Sight & Sound articles

From our archives

1 - 10 of 13

Pages

  • The tragic mountain: the making of The Epic of Everest

    Filmed on the 1924 climbing expedition that cost George Mallory and Sandy Irvine their lives, The Epic of Everest was more than a record of a heroic failure: it set new standards for documentary making – and had political effects that are still being felt, writes Wade Davis.

    Wade Davis
    Friday 29 May 2020

    From our archives

  • Cagney and the Mob: Kenneth Tynan on Hollywood’s original gangster

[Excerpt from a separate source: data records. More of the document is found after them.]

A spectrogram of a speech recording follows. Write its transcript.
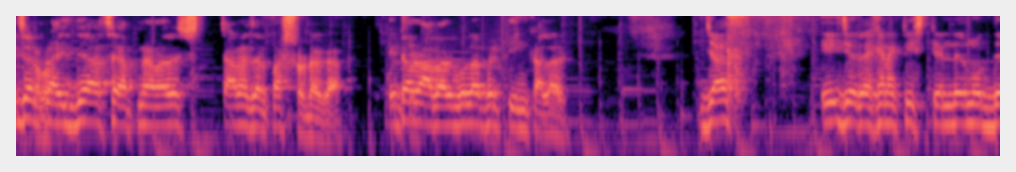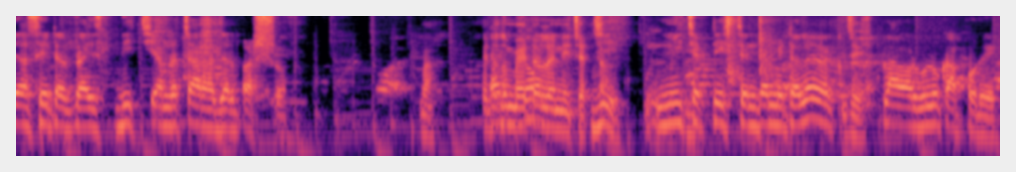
এটার প্রাইস দেওয়া আছে আপনার আমাদের চার হাজার পাঁচশো টাকা। এটা রাবার গোলাপের পিঙ্ক কালার জাস্ট এই যে দেখেন একটা স্ট্যান্ডের মধ্যে আছে এটার প্রাইস দিচ্ছি আমরা চার হাজার পাঁচশো। এটা তো মেটালের নিচে জি নিচের স্ট্যান্ডটা মেটালের। ফ্লাওয়ারগুলো কাপড়ের।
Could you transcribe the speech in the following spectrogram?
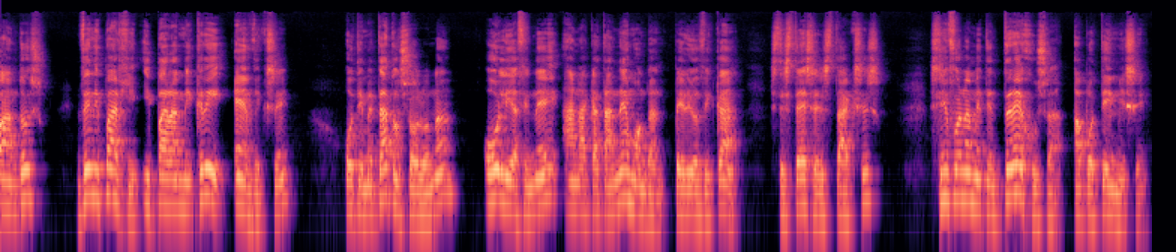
Πάντως δεν υπάρχει η παραμικρή ένδειξη ότι μετά τον Σόλωνα όλοι οι Αθηναίοι ανακατανέμονταν περιοδικά στις τέσσερις τάξεις σύμφωνα με την τρέχουσα αποτίμηση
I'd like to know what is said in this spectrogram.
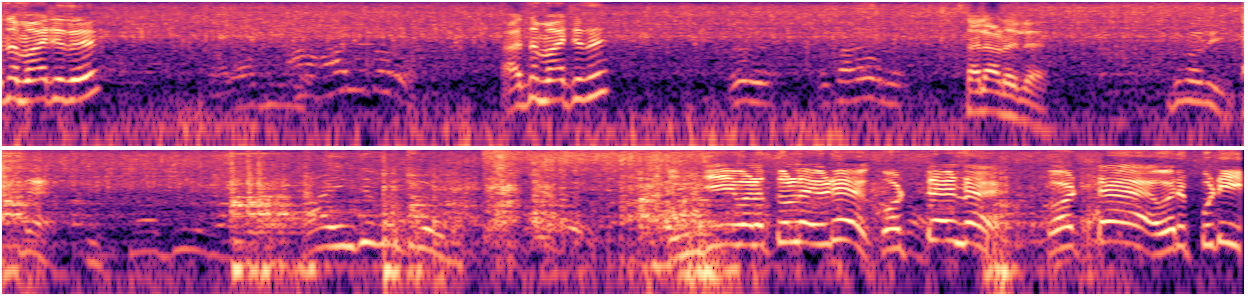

    In this profile from our May 1951 issue, the legendary critic Kenneth Tynan reflects on the extraordinary career and influence of James Cagney, Hollywood’s original gangster, who blurred the line between hero and villain.

    Kenneth Tynan
    Tuesday 5 May 2020

    From our archives

  • Scissors make films: Lotte Reiniger on creating her magical animations

    In this piece from our Spring 1936 issue, Lotte Reiniger, the great German pioneer of silhouette animation, explains how she makes her magical films from paper and card.

    Lotte Reiniger
    Friday 1 May 2020

    From our archives

  • From the Magazine

    The pattern under the plough: the ‘old, weird Britain’ on film

    The rhythms and rituals of rural life have seldom been conspicuous in British cinema. But in this feature from our August 2010 issue, Rob Young looks back to feature films of the 1960s and 70s, and to documentaries across the decades, and finds that traces of the ‘old, weird Britain’ can still be unearthed.

     

    Rob Young
    Sunday 26 April 2020

    From our archives

  • From the Magazine

    Humphrey and Bogey: Bogart by Louise Brooks

    In this piece from our Winter 1966 issue, Lulu herself, Louise Brooks, one of the great stars of silent cinema, writes about the Humphrey Bogart she knew from her years in Hollywood – the man before the myth.

    Louise Brooks
    Wednesday 22 April 2020

    From our archives

  • Some notes about the art of falling: Charlie Chaplin by John Berger

    In this piece from our January 2015 issue, John Berger considers Chaplin a century after The Tramp first strolled on to cinema screens, and finds that his early films have lost none of their surprise or humour or bite or illumination. 

    John Berger
    Thursday 16 April 2020

    From our archives

  • From the Magazine

    Poet of time: Wong Kar-Wai on Chungking Express

    In this interview from our September 1995 issue, Tony Rayns catches up with Wong Kar Wai on the set of Fallen Angels to talk about the Hong Kong director’s achingly cool romance Chungking Express, one of the defining works of 90s arthouse cinema.

    Tony Rayns
    Wednesday 15 April 2020

    From our archives

  • Julie Christie, the honey-glow girl

    Julie Christie has survived being the representative of a new generation into political activism and grande dame-hood. As she turns 80, we revisit the great, underrated actor behind the beauty in this profile from our December 2005 issue.

    Melanie Williams
    Tuesday 14 April 2020

    From our archives

  • From the Magazine

    The first kiss takes so long: Richard Linklater on Before Sunrise

    Richard Linklater’s Before Sunrise was released in UK cinemas 25 years ago this week. In this interview from our May 1995 issue, the director talks to Ben Thompson about the then new film, about becoming a filmmaker, and about his favourite high school movies.

    Ben Thompson
    Wednesday 8 April 2020

    From our archives

  • From the Magazine

    Jean-Pierre Melville: a samurai in Paris

    In this interview from our Summer 1968 issue, Rui Noguiera and Francois Truchaud spoke to the French director Jean-Pierre Melville shortly after the release of his classic neo-noir film Le Samourai, starring Alain Delon in one of his defining roles.

    Rui Noguiera, François Truchaud
    Monday 6 April 2020

    From our archives

1 - 10 of 13

Pages

Back to the top

See something different

Subscribe now for exclusive offers and the best of cinema.
Hand-picked.